::: MATERIAL SHOWN

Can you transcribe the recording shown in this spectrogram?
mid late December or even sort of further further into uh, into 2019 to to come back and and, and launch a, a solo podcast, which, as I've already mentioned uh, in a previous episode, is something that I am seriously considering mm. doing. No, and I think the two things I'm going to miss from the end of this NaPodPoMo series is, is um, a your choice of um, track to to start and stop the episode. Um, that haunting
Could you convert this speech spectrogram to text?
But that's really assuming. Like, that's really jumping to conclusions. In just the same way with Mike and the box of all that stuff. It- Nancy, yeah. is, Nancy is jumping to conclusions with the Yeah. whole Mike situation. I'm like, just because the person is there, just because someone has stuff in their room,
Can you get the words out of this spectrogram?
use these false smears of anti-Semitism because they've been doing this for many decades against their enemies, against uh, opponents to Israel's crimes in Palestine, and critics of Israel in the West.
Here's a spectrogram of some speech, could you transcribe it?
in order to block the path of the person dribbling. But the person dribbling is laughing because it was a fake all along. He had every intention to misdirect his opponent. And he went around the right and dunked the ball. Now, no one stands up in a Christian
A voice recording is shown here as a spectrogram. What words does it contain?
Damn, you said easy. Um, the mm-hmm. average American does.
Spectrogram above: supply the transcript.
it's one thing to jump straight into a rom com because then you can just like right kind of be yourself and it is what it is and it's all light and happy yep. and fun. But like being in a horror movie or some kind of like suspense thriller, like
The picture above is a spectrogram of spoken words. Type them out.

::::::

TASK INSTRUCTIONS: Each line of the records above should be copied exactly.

RESULT OF THIS TASK:
Can you transcribe the recording shown in this spectrogram?
mid late December or even sort of further further into uh, into 2019 to to come back and and, and launch a, a solo podcast, which, as I've already mentioned uh, in a previous episode, is something that I am seriously considering mm. doing. No, and I think the two things I'm going to miss from the end of this NaPodPoMo series is, is um, a your choice of um, track to to start and stop the episode. Um, that haunting
Could you convert this speech spectrogram to text?
But that's really assuming. Like, that's really jumping to conclusions. In just the same way with Mike and the box of all that stuff. It- Nancy, yeah. is, Nancy is jumping to conclusions with the Yeah. whole Mike situation. I'm like, just because the person is there, just because someone has stuff in their room,
Can you get the words out of this spectrogram?
use these false smears of anti-Semitism because they've been doing this for many decades against their enemies, against uh, opponents to Israel's crimes in Palestine, and critics of Israel in the West.
Here's a spectrogram of some speech, could you transcribe it?
in order to block the path of the person dribbling. But the person dribbling is laughing because it was a fake all along. He had every intention to misdirect his opponent. And he went around the right and dunked the ball. Now, no one stands up in a Christian
A voice recording is shown here as a spectrogram. What words does it contain?
Damn, you said easy. Um, the mm-hmm. average American does.
Spectrogram above: supply the transcript.
it's one thing to jump straight into a rom com because then you can just like right kind of be yourself and it is what it is and it's all light and happy yep. and fun. But like being in a horror movie or some kind of like suspense thriller, like
The picture above is a spectrogram of spoken words. Type them out.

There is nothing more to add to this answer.